==== Supplied data

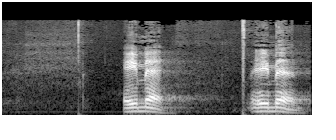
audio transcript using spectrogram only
Amen. Amen.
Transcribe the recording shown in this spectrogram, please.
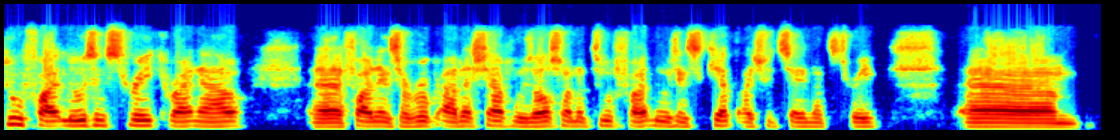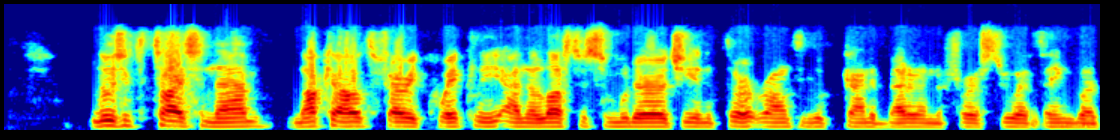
two, fight losing streak right now, uh, fighting Zarrukh Adashev, who's also on a two fight losing skip, I should say, not streak. Um, losing to Tyson Nam, knockout very quickly, and a loss to Sumudaerji in the third round. He looked kind of better in the first two, I think. But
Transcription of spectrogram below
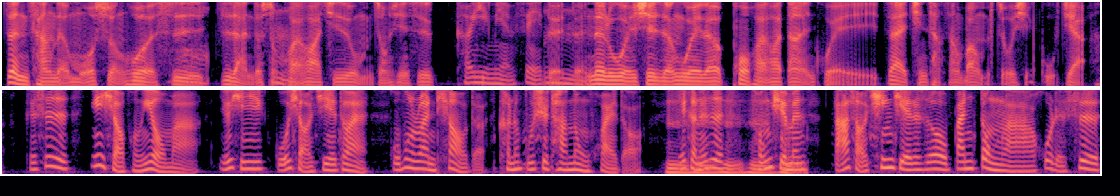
正常的磨损或者是自然的损坏的话，其实我们中心是可以免费。对对，那如果一些人为的破坏的话，当然会在情场上帮我们做一些估价。可是因为小朋友嘛，尤其国小阶段活蹦乱跳的，可能不是他弄坏的哦，也可能是同学们。打扫清洁的时候搬动啦，或者是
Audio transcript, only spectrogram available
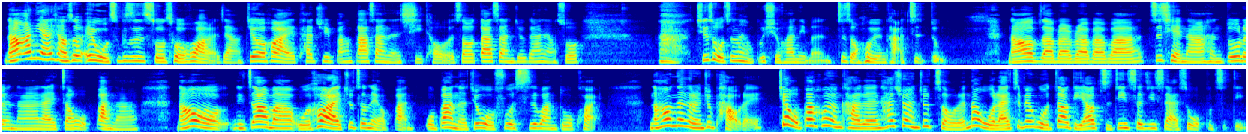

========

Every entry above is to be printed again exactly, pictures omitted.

audio transcript using spectrogram only
Amen. Amen.
Transcribe the recording shown in this spectrogram, please.
two, fight losing streak right now, uh, fighting Zarrukh Adashev, who's also on a two fight losing skip, I should say, not streak. Um, losing to Tyson Nam, knockout very quickly, and a loss to Sumudaerji in the third round. He looked kind of better in the first two, I think. But
Transcription of spectrogram below
正常的磨损或者是自然的损坏的话，其实我们中心是可以免费。对对，那如果一些人为的破坏的话，当然会在情场上帮我们做一些估价。可是因为小朋友嘛，尤其国小阶段活蹦乱跳的，可能不是他弄坏的哦，也可能是同学们。打扫清洁的时候搬动啦，或者是
Audio transcript, only spectrogram available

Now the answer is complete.